Post Alley Header


Where can I buy tickets?

Post Alley Film Festival tickets can be purchased at the SIFF Film Center venue, SIFF online, and via a link from this website closer to the festival date.

Where is SIFF Film Center, Seattle, Washington, USA?

The SIFF Film Center is located just off Republican Street on the corner of August Wilson Lane and 2nd Avenue N within Seattle Center, next to The Vera Project and opposite Seattle Repertory Theatre. It is not the SIFF Cinema Uptown. Click here to see map

How much does it cost to see the movies?

Tickets can be purchased at the SIFF Film Center venue and SIFF online. General admission $15.00. WIF members $12. Students and seniors $10.

How long does the festival last?

The festival is a one-day event beginning late morning, ending in the evening. It is divided into thematic segments with breaks for stretching and discussion. A raffle, silent auction, and reception after the screenings until 9:00 PM, adds to the fun. The auction helps Women in Film Seattle pay for Post Alley Film Festival next year.

Where does the money go?

Proceeds benefit Women in Film Seattle, a non-profit organization dedicated to: advancing opportunities for women in film, television, and digital media; working toward pay parity; and to promoting respect for women on and off set and screen. Proceeds go toward presenting WIF’s seminars, workshops, events, the Professional Grant, community support, and continuing Post Alley Film Festival.

Are there any awards given?

There is a “Jury Award” and an “Audience Choice” award, so please vote.

How do I submit a film?

Download a submission form from our website.

Why is it called Post Alley Film Festival?

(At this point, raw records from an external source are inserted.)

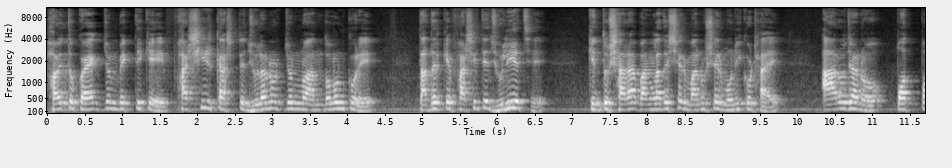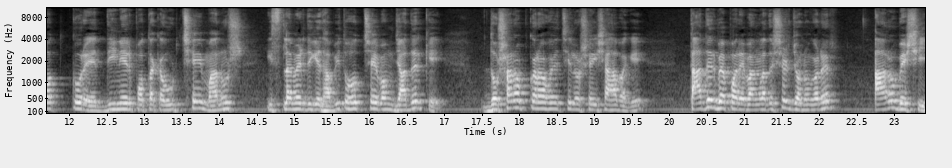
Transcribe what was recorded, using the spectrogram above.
হয়তো কয়েকজন ব্যক্তিকে ফাঁসির কাস্টে ঝুলানোর জন্য আন্দোলন করে তাদেরকে ফাঁসিতে ঝুলিয়েছে, কিন্তু সারা বাংলাদেশের মানুষের মণিকোঠায় আরও যেন পথপথ করে দিনের পতাকা উঠছে মানুষ ইসলামের দিকে ধাবিত হচ্ছে এবং যাদেরকে দোষারোপ করা হয়েছিল সেই শাহবাগে, তাদের ব্যাপারে বাংলাদেশের জনগণের আরও বেশি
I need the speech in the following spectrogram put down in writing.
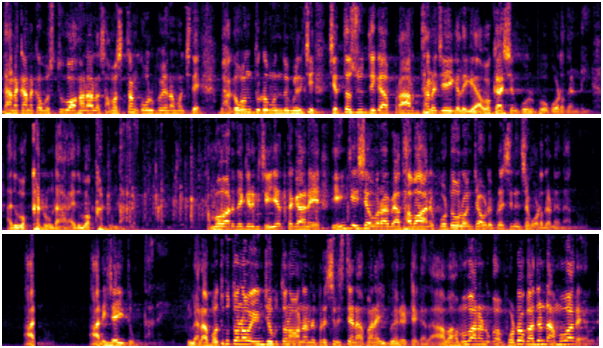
ధనకనక వస్తువాహనాలు సమస్తం కోల్పోయినా మంచిదే. భగవంతుడు ముందు నిలిచి చిత్తశుద్ధిగా ప్రార్థన చేయగలిగే అవకాశం కోల్పోకూడదండి. అది ఒక్కటి ఉండాలి అది ఒక్కటి ఉండాలి. అమ్మవారి దగ్గరికి చెయ్యెత్తగానే ఏం చేసేవరా వ్యధవా అని ఫోటోలోంచి ఆవిడ ప్రశ్నించకూడదండి నన్ను. ఆ- ఆ నిజాయితీ ఉండాలి. నువ్వు ఎలా బతుకుతున్నావో ఏం చెబుతున్నావో నన్ను ప్రశ్నిస్తే నా పని అయిపోయినట్టే కదా. అమ్మవారు అనుకో ఫోటో కాదండి అమ్మవారే ఆవిడ.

PAFF originated in Post Alley in Pike Place Market, Seattle. Its original venue, The Market Theater, was a stable for horses belonging to the farmers who began the Pike Place Public Market back in 1907. The Economy Building, where the Market Theater resides, was later sectioned into warehouses. In 1977, after Pike Place Public Market was saved from development, the Pike Place Public Development Authority, in an effort to encourage an evening trade, leased a warehouse space to cinema entrepreneurs who built a movie house. The house was outfitted with antique movie theatre seats, a brass front door from a New York theatre, and believe it or not, carpet remnants from the original New York City’s Radio City Music Hall lobby. Unfortunately these cinema speculators were unable to turn a profit and the cinema closed circa 1989. It became home to Unexpected Productions, improv school and theater, and Seattle Theatresports™ in 1991, and home of Post Alley Film Festival from 2003 to 2009.

What’s with all the gum on the wall in Post Alley?

Gum Wall

Our gum wall is internationally famous. Patrons standing in line for shows at The Market Theater created the Gum Wall soon after Unexpected Productions moved into the space in 1991. Someone birthed it by sticking a penny to the wall with Juicy Fruit. Soon the wall was covered with coins, AKA alternative graffiti. A financially challenged person, it’s suspected, stripped off all the coins leaving only the gum. Now it has become a funky colorful jumble of gum and coins – urban design. For years Pike Place Market PDA asked UP to clean up the Gum Wall, but UP decided it has a certain charm that’s part of Market history, so the Gum Wall remains. It's a stop on the Pike Place Market tour circuit and was mentioned in USA Today as one of the ten great places that illustrates quirky Americana. There are now gum walls all around the globe.